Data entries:

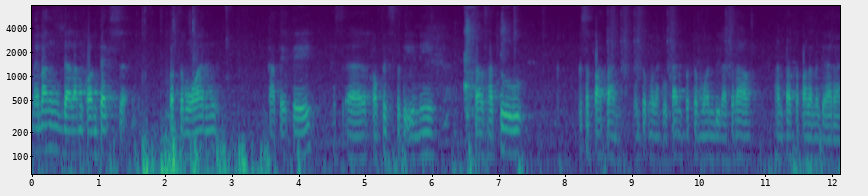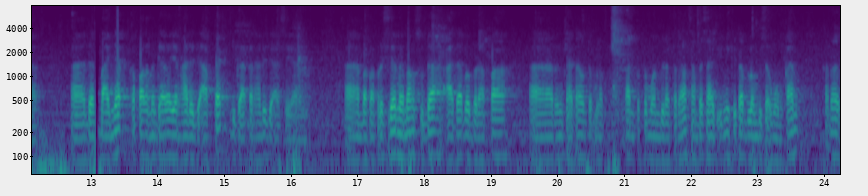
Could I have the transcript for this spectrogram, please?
memang dalam konteks pertemuan KTT Eh, konflik seperti ini salah satu kesempatan untuk melakukan pertemuan bilateral antar kepala negara. Uh, dan banyak kepala negara yang hadir di APEC juga akan hadir di ASEAN. Uh, Bapak Presiden memang sudah ada beberapa rencana untuk melakukan pertemuan bilateral. Sampai saat ini kita belum bisa umumkan karena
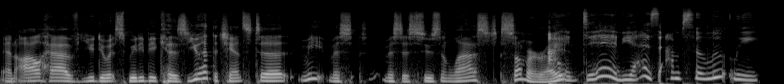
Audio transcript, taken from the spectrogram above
and I'll have you do it, Sweetie, because you had the chance to meet Miss Mrs. Susan last summer, right? I did. Yes, absolutely.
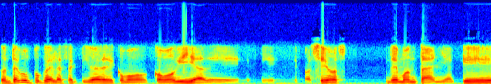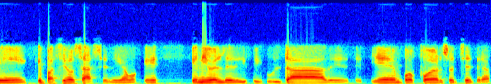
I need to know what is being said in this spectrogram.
contame un poco de las actividades como, como guía de, paseos de montaña. ¿Qué, ¿Qué paseos hacen, digamos? ¿Qué, qué nivel de dificultad, de, de tiempo, esfuerzo, etcétera?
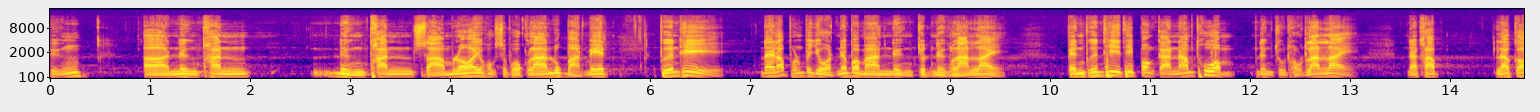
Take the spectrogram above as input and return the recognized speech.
ถึงเอ่อ1,000 1,366ล้านลูกบาทเมตร พื้นที่ได้รับผลประโยชน์เนี่ยประมาณ 1.1 ล้านไร่ เป็นพื้นที่ที่ป้องกันน้ำท่วม 1.6 ล้านไร่นะครับ แล้วก็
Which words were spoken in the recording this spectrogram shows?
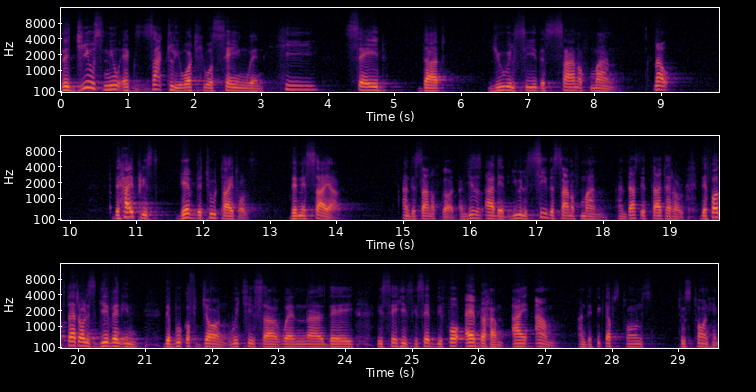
The Jews knew exactly what he was saying when he said that you will see the Son of Man. Now, the high priest gave the two titles the Messiah and the Son of God. And Jesus added, You will see the Son of Man. And that's the third title. The fourth title is given in the book of John, which is uh, when uh, they, he, say, he, he said, Before Abraham, I am. And they picked up stones to stone him.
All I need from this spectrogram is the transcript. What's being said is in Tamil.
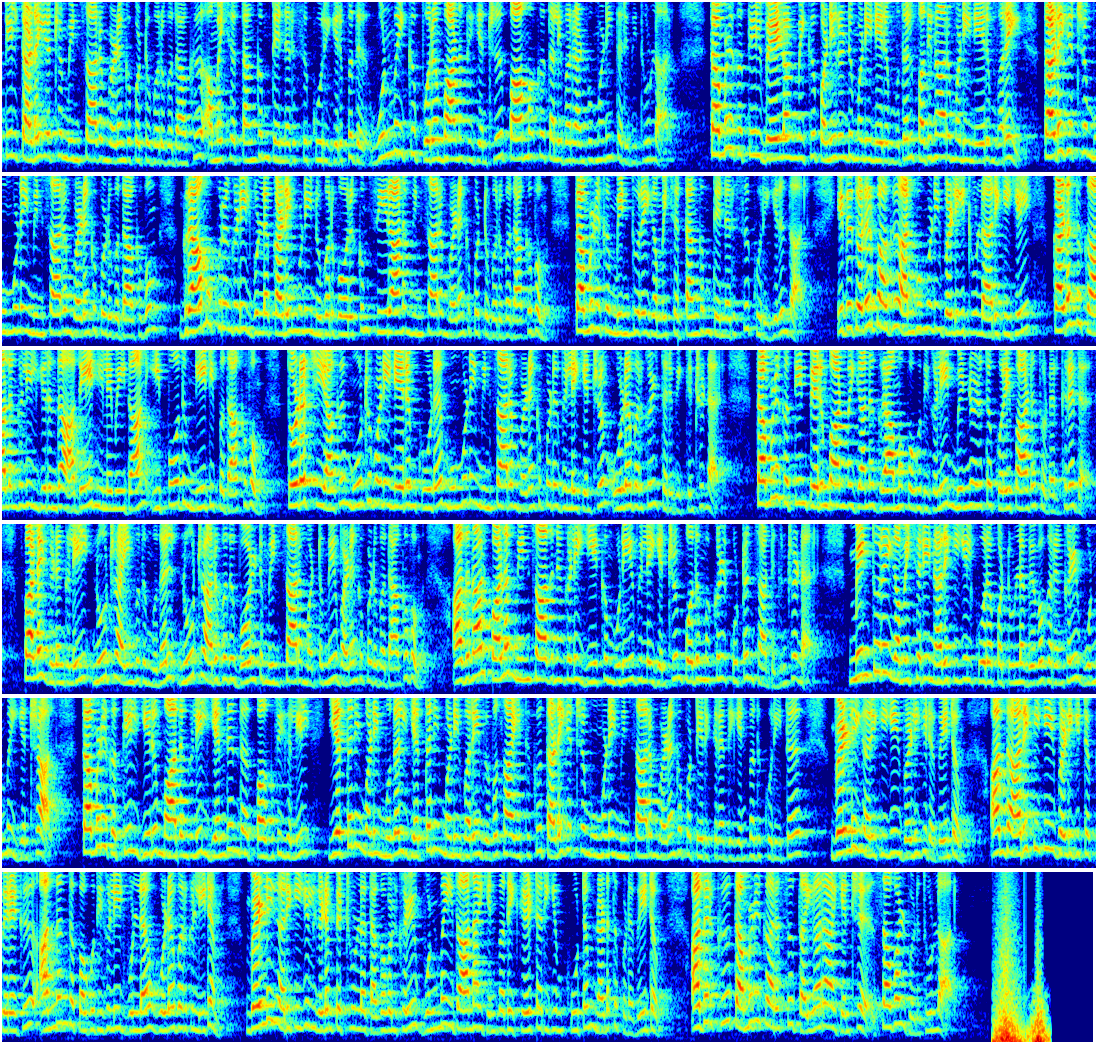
தமிழகத்தில் தடையற்ற மின்சாரம் வழங்கப்பட்டு வருவதாக அமைச்சர் தங்கம் தென்னரசு கூறியிருப்பது உண்மைக்கு புறம்பானது என்று பாமக தலைவர் அன்புமணி தெரிவித்துள்ளார். தமிழகத்தில் வேளாண்மைக்கு பனிரெண்டு மணி நேரம் முதல் பதினாறு மணி நேரம் வரை தடையற்ற மும்முனை மின்சாரம் வழங்கப்படுவதாகவும் கிராமப்புறங்களில் உள்ள கடைமுனை நுகர்வோருக்கும் சீரான மின்சாரம் வழங்கப்பட்டு வருவதாகவும் தமிழக மின்துறை அமைச்சர் தங்கம் தென்னரசு கூறியிருந்தார். இது தொடர்பாக அன்புமணி வெளியிட்டுள்ள அறிக்கையில் கடந்த காலங்களில் இருந்த அதே நிலைமைதான் இப்போதும் நீட்டிப்பதாகவும் தொடர்ச்சியாக மூன்று மணி நேரம் கூட மும்முனை மின்சாரம் வழங்கப்படவில்லை என்றும் உழவர்கள் தெரிவிக்கின்றனர். தமிழகத்தின் பெரும்பான்மையான கிராம பகுதிகளில் மின்னழுத்த குறைபாடு தொடர்கிறது. பல இடங்களில் நூற்று ஐம்பது முதல் நூற்று அறுபது வோல்ட் மின்சாரம் மட்டுமே வழங்கப்படுவதாகவும் அதனால் பல மின்சாதனங்களை இயக்க முடியவில்லை என்றும் பொதுமக்கள் குற்றம் சாட்டுகின்றனர். மின்துறை அமைச்சரின் அறிக்கையில் கூறப்பட்டுள்ள விவகாரங்கள் உண்மை என்றால் தமிழகத்தில் இரு மாதங்களில் எந்தெந்த பகுதிகளில் எத்தனை மணி முதல் எத்தனை மணி வரை விவசாயத்துக்கு தடையற்ற மும்முனை மின்சாரம் வழங்கப்பட்டிருக்கிறது என்பது குறித்து வெள்ளை அறிக்கையை வெளியிட வேண்டும். அந்த அறிக்கையை வெளியிட்ட பிறகு அந்தந்த பகுதிகளில் உள்ள உழவர்களிடம் வெள்ளை அறிக்கையில் இடம்பெற்றுள்ள தகவல்கள் உண்மைதானா என்பதை கேட்டறியும் கூட்டம் நடத்தப்பட வேண்டும். அதற்கு தமிழக அரசு தயாரா என்று சவால் விடுத்துள்ளார்.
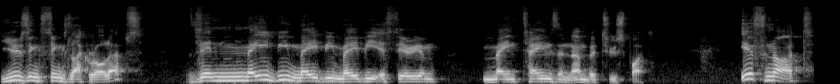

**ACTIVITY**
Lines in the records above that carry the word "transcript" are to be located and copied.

**RESULT**
Could I have the transcript for this spectrogram, please?
Audio transcript, taken from the spectrogram above
All I need from this spectrogram is the transcript. What's being said is in Tamil.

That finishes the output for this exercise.